We've known for a long time that a traumatic brain injury can have a lasting effect on the health of your brain. But researchers have never figured out why the effects of such injuries were so long-lasting, far-reaching, and implicated in a variety of diseases. These can include Alzheimer's, Parkinson's, PTSD, strokes, ADHD, autism, depression, and even schizophrenia. Until recently, scientists weren't sure what the direct link between injury and these issues was. Now, research being conducted at UCLA is beginning to shed some light on this connection.
Of course, when you experience a head injury, you expect to have some physical damage. Ultimately, if you damage your head, you're hurting tissue, which is made up of cells. And these cells are governed by DNA. But not all DNA is created equal. Researchers have discovered so-called "master genes" that are in charge of hundreds of other genes. Hurt these master genes, and you could be in trouble.
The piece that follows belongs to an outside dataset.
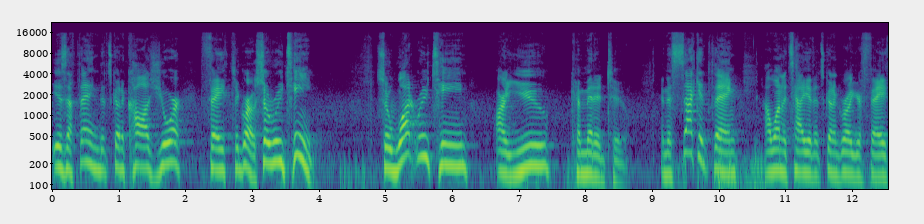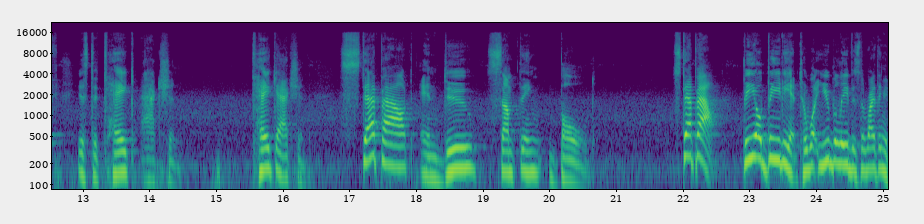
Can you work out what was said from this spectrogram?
is a thing that's going to cause your faith to grow. So, routine. So, what routine are you committed to? And the second thing I want to tell you that's going to grow your faith is to take action. Take action. Step out and do something bold. Step out. Be obedient to what you believe is the right thing.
Many of the genes controlled by master genes are responsible for producing proteins. But if the master genes aren't giving good directions, the proteins may become misshapen, or the genes might not know how many to make. These malformed proteins can lead to issues like Alzheimer's.
Researchers have been studying brain injuries in rats, and found that the rats who received brain injuries took 25% longer to complete a maze they'd been trained to finish prior to the injury compared to those who remained uninjured. The researchers analyzed the injured rats' brains and found that a total of 268 core genes in the hippocampus had been altered. They also examined leukocytes, which are white blood cells important to the immune system. They found that the core group changes had led to 1,215 gene changes in the leukocytes alone.
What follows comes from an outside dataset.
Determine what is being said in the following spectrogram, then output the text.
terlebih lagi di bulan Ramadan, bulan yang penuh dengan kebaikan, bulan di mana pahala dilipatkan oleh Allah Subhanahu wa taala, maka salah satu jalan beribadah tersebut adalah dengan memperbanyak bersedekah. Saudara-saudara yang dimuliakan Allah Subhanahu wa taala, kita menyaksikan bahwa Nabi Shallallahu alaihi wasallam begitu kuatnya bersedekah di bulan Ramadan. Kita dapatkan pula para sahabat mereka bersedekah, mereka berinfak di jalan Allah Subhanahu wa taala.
Because these genetic changes can show up in the blood, the researchers are hopeful that they may be able to develop a blood test to identify such changes after an injury. This could help people be prepared for the after-effects of these injuries, and to decide whether to engage in activities in which they're likely to sustain head injuries, such as certain sports.